Over 15 social workers from different agencies around the state congregated Friday at the Drs. Bruce and Lee Library for Celebrations of Professional Social Work Month. The event was hosted by the Pee Dee Unit Board Members of The National Association of Social Workers. Their theme this year was “Social Workers Stand Up.” The members of the Pee Dee Unit gave thanks to social worker Ethel Tina Turner for making the program come together well.
Janlee Wong is executive director of NASW-CA:
March Is National Social Work Month
UC Davis Health System
This year’s theme for National Social Work Month is ‘Social Workers Stand Up.’ A celebratory brunch was held to recognize all social workers at UC Davis Health. Janlee Wong, Executive Director of the California Chapter of the National Association of Social Workers, provided the keynote address. The celebration provided a unique opportunity for members of the social work community to connect, collaborate, and learn from one another.
Leslie Broughton is a member:
National Professional Social Work Month recognized
North Texas e-News
Sherman, TX – March is National Professional Social Work month! In recognition of all social workers and their contributions, Home Hospice of Grayson, Cooke & Fannin Counties asked the communities of Sherman, Denison and Gainesville to issue proclamations for National Professional Social Work Month to honor those who give so selflessly. March 6, the Sherman City Council and Denison City Council presented National Professional Social Work Month proclamations to Home Hospice Social Workers Leslie Broughton, LMSW and Renee’ Griffin, LMSW. On March 7, the Gainesville City Council presented the National Professional Social Work Month proclamation to Home Hospice Social Worker Kelly Lamkin, LBSW.
Social Workers ‘Stand Up’ For All

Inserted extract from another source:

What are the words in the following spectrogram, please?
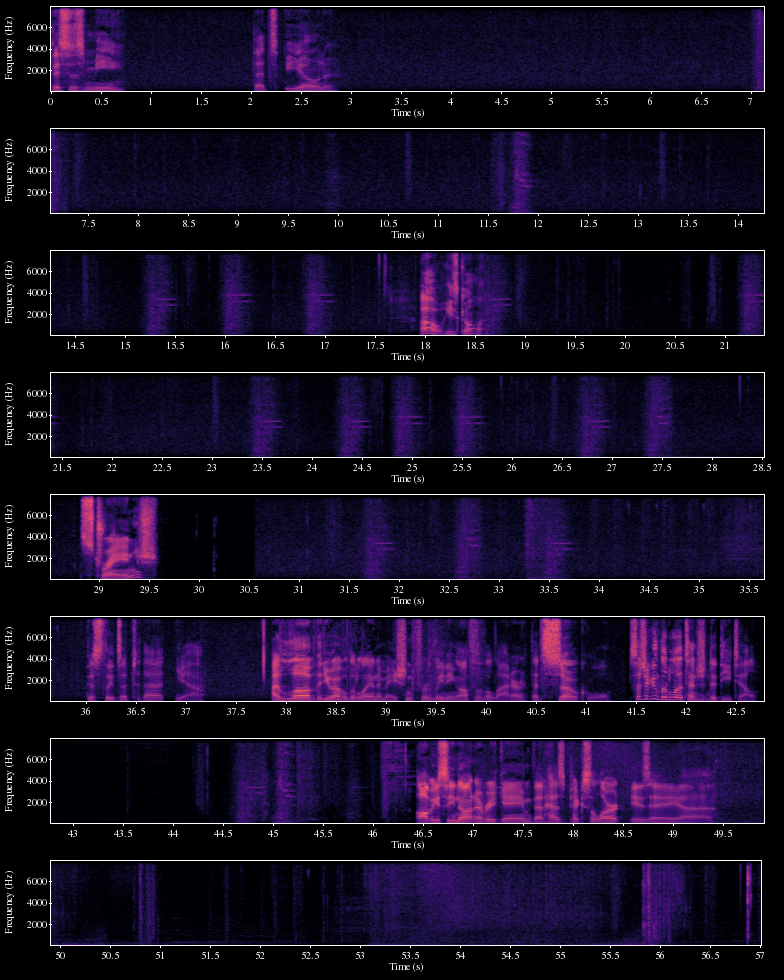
This is me. That's Iona. Oh, he's gone. Strange. This leads up to that. Yeah. I love that you have a little animation for leaning off of a ladder. That's so cool. Such a good little attention to detail. Obviously, not every game that has pixel art is a. Uh,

Social workers from throughout the Walter Reed Bethesda community began their month-long observance of National Professional Social Work Month with a day-long forum on March 2 at the medical center. Topics discussed during the forum touched on a number of issues social workers tackle to help people meet their challenges and build stronger communities. These include individuals who may be experiencing devastating illnesses and mental health crises, veterans, children, families and communities. This is how “Social Workers Stand Up” for those in need, which is also the theme for this year’s observance. Walter Reed National Military Medical Center Director Army Col. Michael S. Heimall opened the forum welcoming those in attendance and explaining Social Work Month began in March 1963. In 1984, Congress along with the White House officially recognized the month-long observance after a joint resolution introduced by Sen. Daniel Inouye of Hawaii and Rep. Edolphus Towns of New York, made its way to the White House and was signed into law by President Ronald Reagan.